That said, what are the conditions? Well, a lot of folks say the water is clearing, and honestly, based on where we were several weeks ago, I think that's a true statement. The most obvious change is that the color of the water has gone from muddy and brown, to more of a lighter green color more reminiscent of when the lake turns over in the winter and reminds me of those Alaskan rivers, forever tinted with glacial runoff. I would say the visibility is about 10 inches, should I ever be sworn in and have to take the witness stand or injected with sodium pentothal. As far as fly choices go, it's all nymphs or streamers right now—we haven't had a rising fish here since Ol' Shep was a pup. There has been a shift back toward more "real" bugs and less of the junk selection of flies, although I would still recommend using a big (size 18 or 20) red larva or a small bright egg pattern as an attractor.

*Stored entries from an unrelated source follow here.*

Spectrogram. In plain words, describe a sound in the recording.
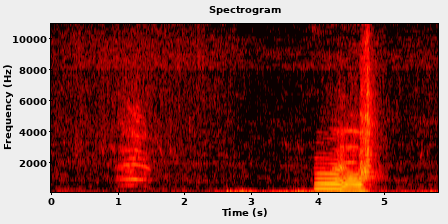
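A rooster crows.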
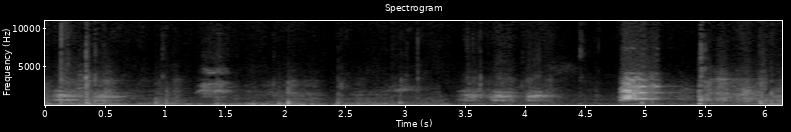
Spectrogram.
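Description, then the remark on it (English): Several dogs behind a fence bark in short, uneven bursts, with one louder, sharper bark standing out near the end over a low outdoor rumble. “A couple people with dogs are paying very close attention to the dogs behind the fence.”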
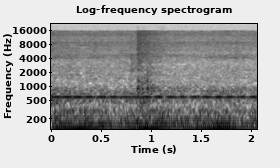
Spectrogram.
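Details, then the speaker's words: Marshall JCM800 2210 100 W split-channel reverb valve head idling, all controls at zero, with bulb limiter removed: quiet steady low hum with faint hiss and a thin higher tone; excess idle hum, tired capacitors suspected. "Yes. She has got a bit of background noise. That was through through the 412. the the customer got it through. It was quite loud."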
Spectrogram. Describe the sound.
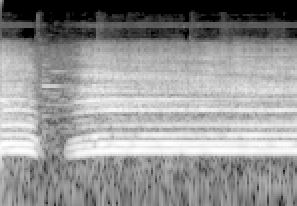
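A steam train whistle sounds a loud, harmonically rich high tone that breaks off briefly near the start, then resumes as a long, steady blast.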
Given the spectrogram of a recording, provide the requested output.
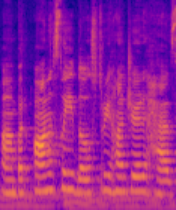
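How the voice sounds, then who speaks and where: A woman talks at a fairly quick pace with fairly even intonation, with audible room echo and noticeable background noise. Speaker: budgeting vlogger. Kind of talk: casual budgeting tutorial. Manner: chatty, many fillers.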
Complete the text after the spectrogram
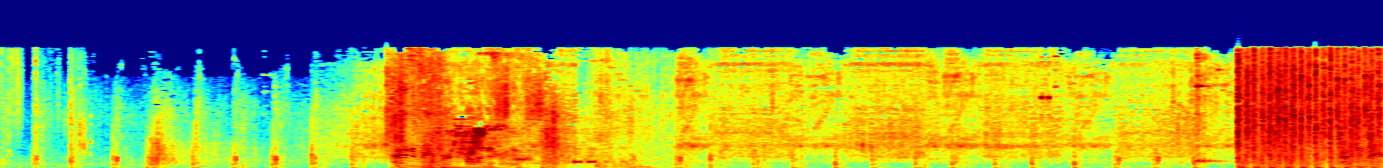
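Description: Footsteps thud quickly and steadily on a hard floor.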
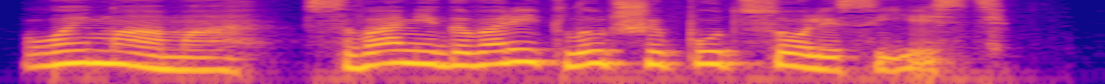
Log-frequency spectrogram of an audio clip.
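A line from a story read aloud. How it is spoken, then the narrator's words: Through gritted teeth. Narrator (Russian): Люба процедила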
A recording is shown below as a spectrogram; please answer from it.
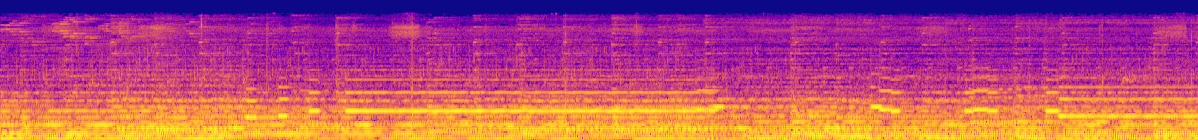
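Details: Soft, tender new-age background music plays throughout, with sustained melodic tones and no animal voice.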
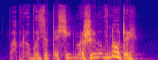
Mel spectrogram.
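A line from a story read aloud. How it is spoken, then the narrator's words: Tense whisper. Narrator (Russian): напряженно прошептал Ланье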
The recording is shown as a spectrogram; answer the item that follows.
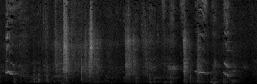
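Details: Whines from a Cavalier King Charles Spaniel, a string of short, high, nasal whimpers broken by soft puffs of breath and light rustling in a quiet room.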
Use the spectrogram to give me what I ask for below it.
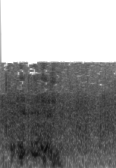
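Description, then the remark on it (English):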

My choices in the upper river would be the standard San Juan midge patterns you would normally use here like a crystal flash midge, bling midge, zebra midge, etc., but maybe go up in size to a 24. 5x tippet is fine for your nymphs. Anywhere from Texas hole and below, foam wings (chocolate and gray), RS2s, rootbeers, and small flashback pheasant tails should be in your offerings, since the baetis nymphs seem to be on the move right now. As far as streamers go, smaller (size 12 bunny leeches) seem about just right—color choices range from black, white, and olive and are best fished on a dead drift with a very slow retrieve at the end. To better your chances it doesn't hurt to drop a red larva or egg pattern off the back about 14 to 16 inches behind the leech. I always go 3x to my leech and 5x to the dropper—seems to work for me. As far as when the water is going to return to it's normal clarity, that's anyone's guess, but mine would be probably not anytime real soon. Although our water has cleared slightly it's been a cold spring, especially in Southern Colorado and we still have a lot of snow to melt and run into the lake and I just don't know how all that water is going to affect the river—for all I know it could help clear it up. I think we're just going to have to wait at least until after high water (5,000 cfs for five days) which the BOR says will happen by possibly the end of May or early June to see how all this shakes out this year. As to the exact date on the high water release, we should know about a week out to the ramp up date and the BOR is waiting to time it with the peak runoff flow of the Animas that so far has been stalled by colder weather in Colorado. I would guess that there will probably be a four or five day ramp to reach 5,000, then five days of 5,000 cfs, and then at least four of five days to ramp it back down. As soon as we hear anything definite on the dates we'll let you know. Besides that, just keep fishing, every day seems to improve a little here and we are headed in the right direction which is a plus. If you would like more information or need to book a guide trip, give us a call at 505-632-2194.